• Problem to solve:
Output only the lines below from the one containing "What does the speech in this spectrogram say?" to the one containing "Please transcribe this spectrogram.", exactly as written, both ends kept.

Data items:
————
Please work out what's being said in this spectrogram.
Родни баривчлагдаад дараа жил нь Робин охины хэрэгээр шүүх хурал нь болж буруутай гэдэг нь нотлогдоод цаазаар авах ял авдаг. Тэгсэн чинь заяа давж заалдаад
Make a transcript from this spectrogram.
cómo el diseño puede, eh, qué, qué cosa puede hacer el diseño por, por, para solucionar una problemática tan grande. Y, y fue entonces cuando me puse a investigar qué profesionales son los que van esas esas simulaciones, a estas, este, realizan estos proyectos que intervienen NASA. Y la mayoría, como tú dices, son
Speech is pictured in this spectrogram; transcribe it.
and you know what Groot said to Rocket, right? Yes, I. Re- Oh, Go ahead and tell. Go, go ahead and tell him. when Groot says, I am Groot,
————
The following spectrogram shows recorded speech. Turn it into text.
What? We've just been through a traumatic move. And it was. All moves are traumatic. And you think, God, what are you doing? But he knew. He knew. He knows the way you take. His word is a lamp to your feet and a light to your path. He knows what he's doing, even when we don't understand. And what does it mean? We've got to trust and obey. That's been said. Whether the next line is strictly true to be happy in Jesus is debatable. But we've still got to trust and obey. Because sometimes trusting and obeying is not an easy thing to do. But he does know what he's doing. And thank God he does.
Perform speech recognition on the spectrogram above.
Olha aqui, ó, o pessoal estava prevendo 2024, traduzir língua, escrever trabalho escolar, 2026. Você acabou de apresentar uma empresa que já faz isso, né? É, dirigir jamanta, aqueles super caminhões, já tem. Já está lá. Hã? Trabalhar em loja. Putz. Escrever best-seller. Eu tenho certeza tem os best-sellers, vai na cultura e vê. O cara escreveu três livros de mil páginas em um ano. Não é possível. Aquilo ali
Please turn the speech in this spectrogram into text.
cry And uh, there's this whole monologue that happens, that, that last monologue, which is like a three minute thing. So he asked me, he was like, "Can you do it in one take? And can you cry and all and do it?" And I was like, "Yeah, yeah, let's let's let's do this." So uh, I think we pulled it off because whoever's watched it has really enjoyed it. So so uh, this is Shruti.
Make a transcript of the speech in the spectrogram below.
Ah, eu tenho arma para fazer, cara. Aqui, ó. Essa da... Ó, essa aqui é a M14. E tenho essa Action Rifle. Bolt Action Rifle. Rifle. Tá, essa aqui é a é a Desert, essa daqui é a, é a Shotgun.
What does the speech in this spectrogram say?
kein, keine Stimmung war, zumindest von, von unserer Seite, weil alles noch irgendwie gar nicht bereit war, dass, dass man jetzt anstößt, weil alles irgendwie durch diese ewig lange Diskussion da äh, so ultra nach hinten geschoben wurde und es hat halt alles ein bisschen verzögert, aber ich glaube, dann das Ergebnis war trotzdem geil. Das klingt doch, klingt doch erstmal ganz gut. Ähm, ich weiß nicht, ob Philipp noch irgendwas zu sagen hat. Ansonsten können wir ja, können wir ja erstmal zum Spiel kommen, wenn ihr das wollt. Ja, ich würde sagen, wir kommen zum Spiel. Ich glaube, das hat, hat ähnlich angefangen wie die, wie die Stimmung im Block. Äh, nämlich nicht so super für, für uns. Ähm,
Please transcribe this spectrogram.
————
• The answer:
What does the speech in this spectrogram say?
kein, keine Stimmung war, zumindest von, von unserer Seite, weil alles noch irgendwie gar nicht bereit war, dass, dass man jetzt anstößt, weil alles irgendwie durch diese ewig lange Diskussion da äh, so ultra nach hinten geschoben wurde und es hat halt alles ein bisschen verzögert, aber ich glaube, dann das Ergebnis war trotzdem geil. Das klingt doch, klingt doch erstmal ganz gut. Ähm, ich weiß nicht, ob Philipp noch irgendwas zu sagen hat. Ansonsten können wir ja, können wir ja erstmal zum Spiel kommen, wenn ihr das wollt. Ja, ich würde sagen, wir kommen zum Spiel. Ich glaube, das hat, hat ähnlich angefangen wie die, wie die Stimmung im Block. Äh, nämlich nicht so super für, für uns. Ähm,
Please transcribe this spectrogram.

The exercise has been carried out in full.